The Best Kind Of Lawn For Shady Backyards

When you're in the dog days of summer, shade is a priceless commodity. You can kick back with a cold drink and forget that it feels like 100% humidity outside. When you're trying to grow a lush, healthy lawn, though, shade can feel like more of a curse. 

Thankfully, there are varieties of grass that can thrive with only a few hours of sunlight per day. It's important to note that, if there's an area of your yard that doesn't receive any light whatsoever, growing grass just isn't going to happen for you. In that instance, you'll want to consider options like a rock garden, a water feature, or an assortment of shade-loving plants like hostas (if you go one of these routes, make sure your garden tools are primed and ready).

If you know your shady backyard still gets enough light, you need to determine if your area grows warm-season grass or cool-season grass. "Cool-season grasses thrive in regions with early spring and fall temperatures between 65 and 80 degrees Fahrenheit, such as Northern California, the Pacific Northwest, the upper Great Plains, the upper Midwest, and New England," according to "Warm-season grasses grow best in regions with summer temperatures ranging between 75 to 90 degrees, such as the Deep South and the lower southeast and southwest." 

Now that you know which category your lawn falls into, read on to find out what types of grass will work best for your shady backyard.

The best cool-season grass

With its attractive dark-green shade and deep root system, fescue is a favorite choice for cool-season lawns. The Lawn Institute says that the strengths of this grass include its "fine leaf texture, shade tolerance, low maintenance requirements, slowly spreading growth habit, winter hardiness, and good drought tolerance when compared to other cool-season grades." Gardening Know How specifically touts red creeping fescue as a solution to your shady lawn woes, as it performs exceptionally well and has an excellent track record.

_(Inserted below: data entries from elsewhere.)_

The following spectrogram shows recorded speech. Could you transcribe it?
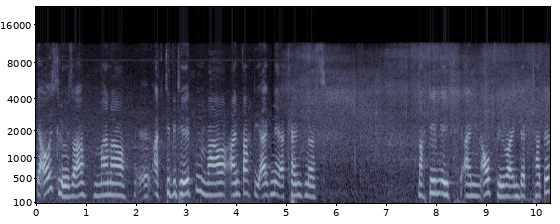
Der Auslöser meiner äh, Aktivitäten war einfach die eigene Erkenntnis. Nachdem ich einen Aufkleber entdeckt hatte,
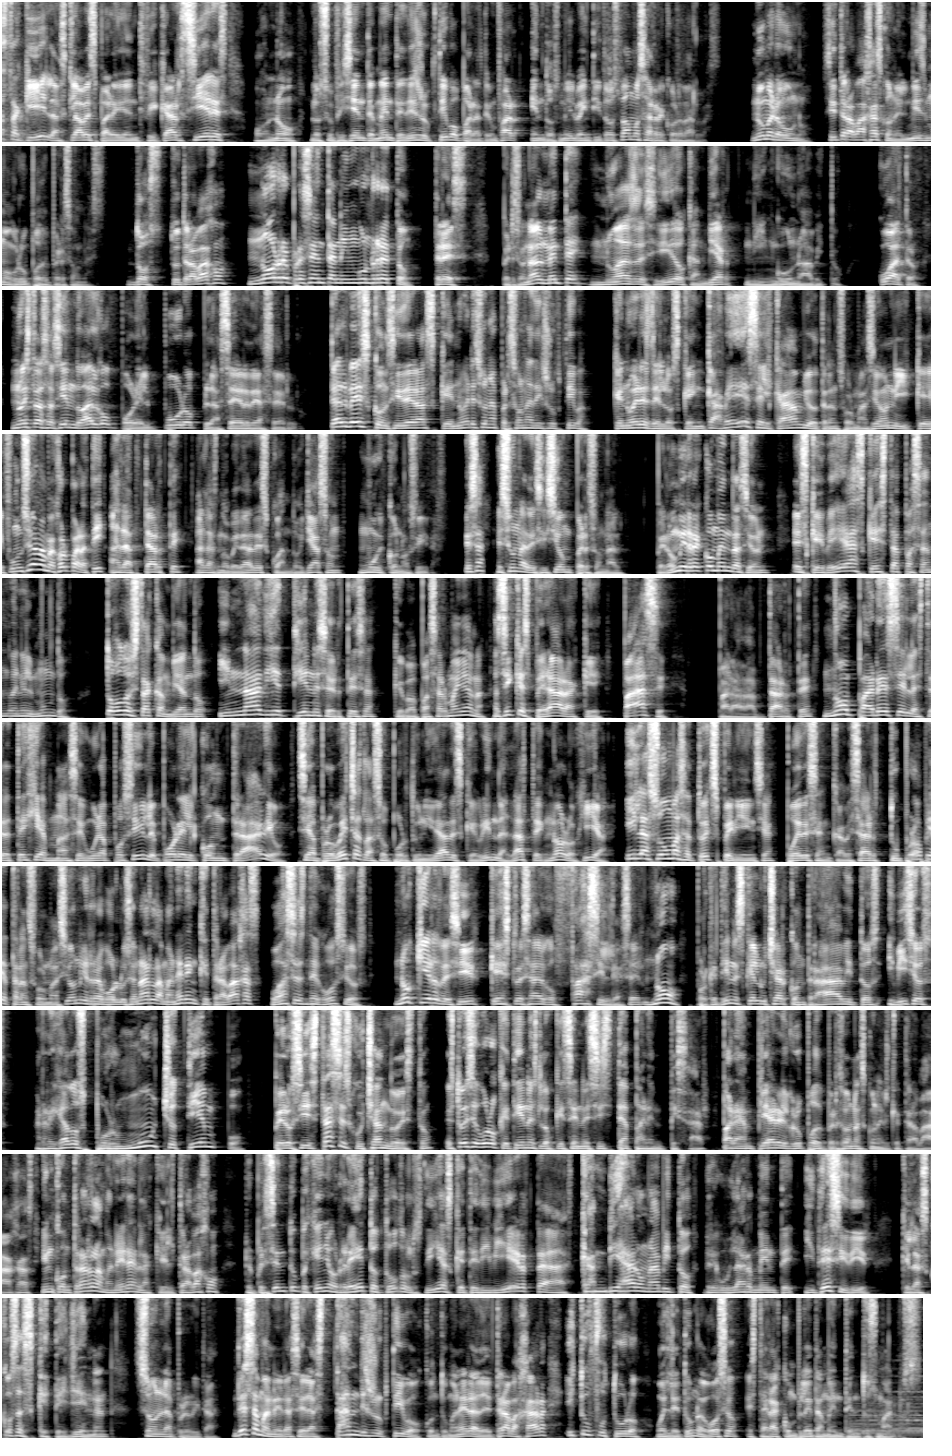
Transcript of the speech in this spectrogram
Hasta aquí las claves para identificar si eres o no lo suficientemente disruptivo para triunfar en 2022. Vamos a recordarlas. Número 1. Si trabajas con el mismo grupo de personas. 2. Tu trabajo no representa ningún reto. 3. Personalmente no has decidido cambiar ningún hábito. 4. No estás haciendo algo por el puro placer de hacerlo. Tal vez consideras que no eres una persona disruptiva, que no eres de los que encabeza el cambio o transformación y que funciona mejor para ti adaptarte a las novedades cuando ya son muy conocidas. Esa es una decisión personal, pero mi recomendación es que veas qué está pasando en el mundo todo está cambiando y nadie tiene certeza que va a pasar mañana. Así que esperar a que pase para adaptarte no parece la estrategia más segura posible. Por el contrario, si aprovechas las oportunidades que brinda la tecnología y las sumas a tu experiencia, puedes encabezar tu propia transformación y revolucionar la manera en que trabajas o haces negocios. No quiero decir que esto es algo fácil de hacer, no, porque tienes que luchar contra hábitos y vicios arraigados por mucho tiempo. Pero si estás escuchando esto, estoy seguro que tienes lo que se necesita para empezar, para ampliar el grupo de personas con el que trabajas, encontrar la manera en la que el trabajo represente un pequeño reto todos los días, que te diviertas, cambiar un hábito regularmente y decidir que las cosas que te llenan son la prioridad. De esa manera serás tan disruptivo con tu manera de trabajar y tu futuro o el de tu negocio estará completamente en tus manos.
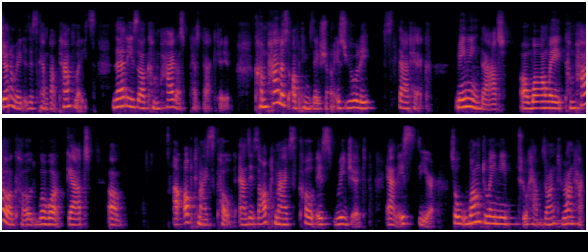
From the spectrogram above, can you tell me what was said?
generate this kind of templates. That is a compiler's perspective. Compiler's optimization is usually static, meaning that uh, when we compile a code, we will get uh, optimized code, and this optimized code is rigid and it's there. So when do we need to have runtime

The Lawn Institute recommends mowing fescue every one or two weeks during the growing season, and you want to set your rotary mower height between one-and-a-half and three inches. You'll definitely want to fertilize with nitrogen and possibly add other nutrients, like potassium or phosphorus, but the necessity for additional fertilizing is based on the individual needs of your lawn, which can be determined by soil testing. Once you've got your cool-season yard looking lush and healthy, you can add some easy garden plants to complete your outdoor oasis.

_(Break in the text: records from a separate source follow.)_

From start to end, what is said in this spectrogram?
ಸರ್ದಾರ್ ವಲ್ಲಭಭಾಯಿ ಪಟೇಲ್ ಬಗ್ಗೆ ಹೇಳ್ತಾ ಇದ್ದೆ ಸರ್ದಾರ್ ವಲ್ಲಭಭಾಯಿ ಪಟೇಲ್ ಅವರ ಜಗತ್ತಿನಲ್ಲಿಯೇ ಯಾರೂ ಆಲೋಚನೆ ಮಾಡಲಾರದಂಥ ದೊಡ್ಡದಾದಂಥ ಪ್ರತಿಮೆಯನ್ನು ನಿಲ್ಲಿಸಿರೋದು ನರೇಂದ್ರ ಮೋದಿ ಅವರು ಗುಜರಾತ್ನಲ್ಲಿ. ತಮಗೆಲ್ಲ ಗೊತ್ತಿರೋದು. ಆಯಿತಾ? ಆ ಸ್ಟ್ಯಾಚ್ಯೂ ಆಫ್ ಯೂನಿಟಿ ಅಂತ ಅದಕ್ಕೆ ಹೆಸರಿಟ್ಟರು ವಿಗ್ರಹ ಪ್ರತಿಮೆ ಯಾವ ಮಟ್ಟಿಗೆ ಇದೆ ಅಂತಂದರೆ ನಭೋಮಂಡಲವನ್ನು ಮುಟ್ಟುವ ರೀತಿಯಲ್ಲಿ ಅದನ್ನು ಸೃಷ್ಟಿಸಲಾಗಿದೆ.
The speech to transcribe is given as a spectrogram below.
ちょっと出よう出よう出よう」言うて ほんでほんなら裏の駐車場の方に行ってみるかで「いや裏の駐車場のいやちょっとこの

The best warm-season grass

While there are several great options for your shady backyard in a warm-season climate, you can't go wrong with St. Augustine grass. "St. Augustine creates a smooth even turf which is tolerant to extremely high temperatures and low moisture," per Gardening Know How. "It retains its color longer than other warm-season grasses when exposed to cool temperatures and requires infrequent mowing." The pros for using this grass certainly outweigh the cons, though it's important to note that it's a coarser grass, which means it won't feel nice and soft under your feet. If grass texture is a make-or-break point for you, St. Augustine might not be totally out of the running. The Lawn Institute says that advancements in plant breeding have created new varieties with a "finer leaf texture."

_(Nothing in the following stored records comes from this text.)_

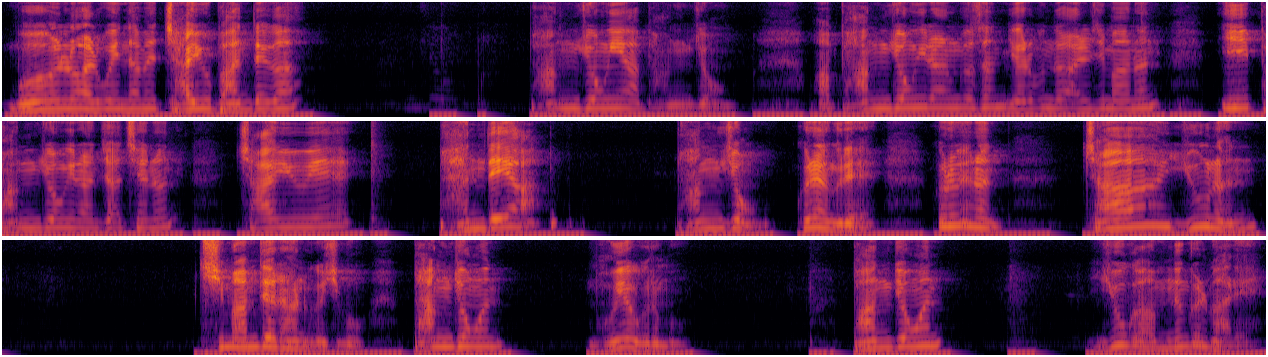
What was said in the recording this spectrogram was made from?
뭘로 알고 있냐면 자유 반대가 방종이야 방종. 아, 방종이라는 것은 여러분들 알지만은 이 방종이라는 자체는 자유의 반대야. 방종. 그래 안 그래. 그러면은 자유는 지 맘대로 하는 것이고 방종은 뭐예요 그러면? 방종은 유가 없는 걸 말해.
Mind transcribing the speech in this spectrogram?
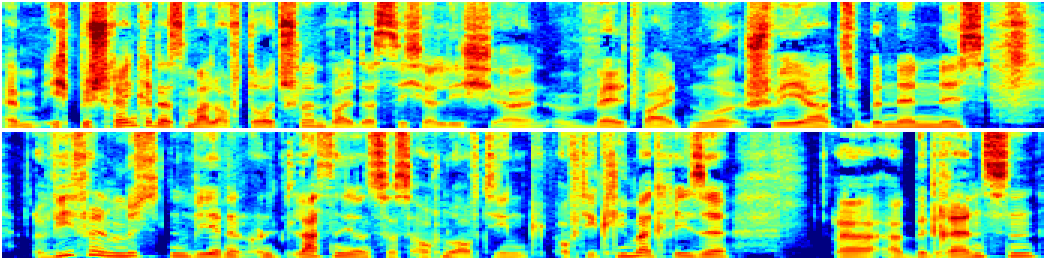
Ähm, ich beschränke das mal auf Deutschland, weil das sicherlich äh, weltweit nur schwer zu benennen ist. Wie viel müssten wir denn, und lassen Sie uns das auch nur auf die, auf die Klimakrise äh, begrenzen,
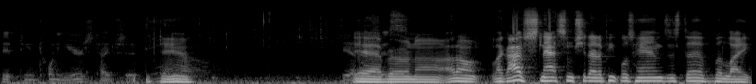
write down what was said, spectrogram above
15, 20 years type shit. Damn. Yeah, Yeah, bro. No, I don't like. I've snatched some shit out of people's hands and stuff, but like,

St. Augustine grass needs to be planted as sod or plugs, not seed. You'll want to mow weekly, with the rotary mower set between two-and-a-half and three-and-a-half inches, per The Lawn Institute. Once your lawn is ready to enjoy, make sure to keep mosquitoes at bay so nothing gets in the way of your sizzling summer fun.